Moscow city and regional authorities have recently decided to increase unemployment benefits: up to 19,500 rubles in Moscow (about $265) and 15,000 rubles in Moscow Region (about $200). But access to them also depends on compliance with certain conditions. Supporting different groups of self-employed people, including individual entrepreneurs, is a more difficult problem: all of them can only count on a minimum benefit of 1,500 rubles.

Another group in need of support includes those who have not been made redundant but are laid off without pay. In other words, there is formal employment, but no income. Do they deserve help? In my opinion, they certainly do. Migrants – internal and external, who have lost their jobs and are unable to return home – also need help.

Some countries – the USA, for example – are prepared to give money to a fairly broad category of their citizens and do it quickly. The vast majority of taxpayers will receive full federal aid ($1,200 for each with an annual income less than $75,000, plus $500 per child; those who earned more than $75,000 last year will receive less, and those who earned more than $99,000 will not receive payment). More importantly, a small and medium business assistance package has been adopted, which is rightly considered the foundation of the American economy and political stability. Of course, all this may not be very effective and not very fair, because not all recipients of such transfers are in dire need of it. However, a more targeted approach suggests that we can quickly identify everyone who really needs help. And if we can’t? Then the targeted approach is neither effective nor fair.

Supporting business. A special problem is saving medium, small and micro businesses. It seems to me that this is a fundamental thing. Its destruction would impede the subsequent recovery of the economy (employment and income) and bring the threat of high and long-term unemployment. If the state (perhaps?) knows how to help large companies and with what, then supporting this heterogeneous population is a much more difficult task. The set of potential measures is widely discussed; it includes tax holidays, interest-free loans, reduction and postponement of rent payments, etc. A business that has lost turnover cannot pay its salary, rent, taxes or interest on loans. Then the state should look for ways to at least partially cover or write off these expenses as well. Follow the path of paying part of wages to employees if employers agree not to make them redundant. A special point is minimizing control and supervision measures, many of which would be blatantly damaging in the current situation.

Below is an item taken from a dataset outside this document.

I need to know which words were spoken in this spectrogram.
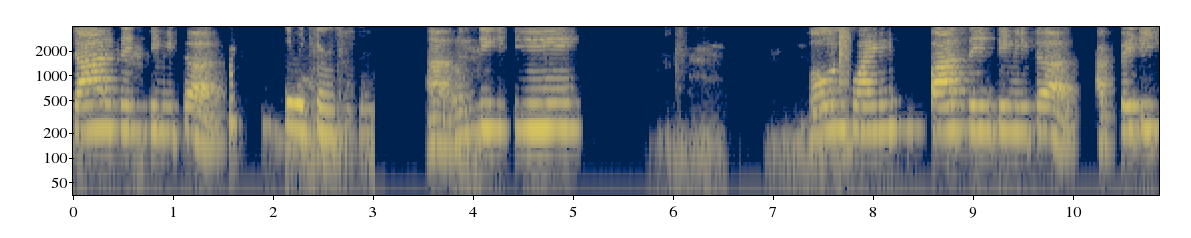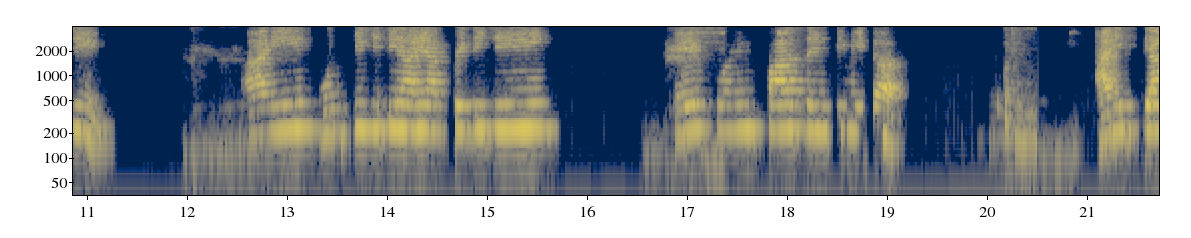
चार सेंटीमीटर. सेंटीमीटर हा रुंदी किती? दोन पॉइंट पाच सेंटीमीटर. आगपेटीची. आणि उंची किती आहे आगपेटीची? एक पॉइंट पाच सेंटीमीटर आणि त्या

The question arises: how much would a rescue cost, and at whose expense? It costs a lot, and there is only one bill here, which is to the state. In the U.S., the amount of emergency and unconditional aid alone is 5.5% of GDP, while in Western Europe it is less, but also goes on a percentage of GDP. As for the full package of measures, which includes, in addition to direct payments, deferrals of various mandatory payments and government guarantees to maintain liquidity, the amounts are already measured in tens of percent of GDP. These are preliminary estimates, and the scale of aid may even increase.

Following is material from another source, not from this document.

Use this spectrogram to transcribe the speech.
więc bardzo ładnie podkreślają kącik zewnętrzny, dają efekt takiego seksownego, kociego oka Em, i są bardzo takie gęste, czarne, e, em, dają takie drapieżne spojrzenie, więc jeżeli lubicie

The Russian government has reserves in the form of the National Welfare Fund, which is more than 7% of GDP, much larger than the average direct fiscal stimulus (supporting payments) of the US and European countries. The NWF was created as a rainy-day insurance fund. This day has come. There are no such reserves in regional budgets, and attempts to solve the problem at the expense of the population or at the expense of sinking businesses will not help and would only undermine both the economy and the trust in the state for years to come.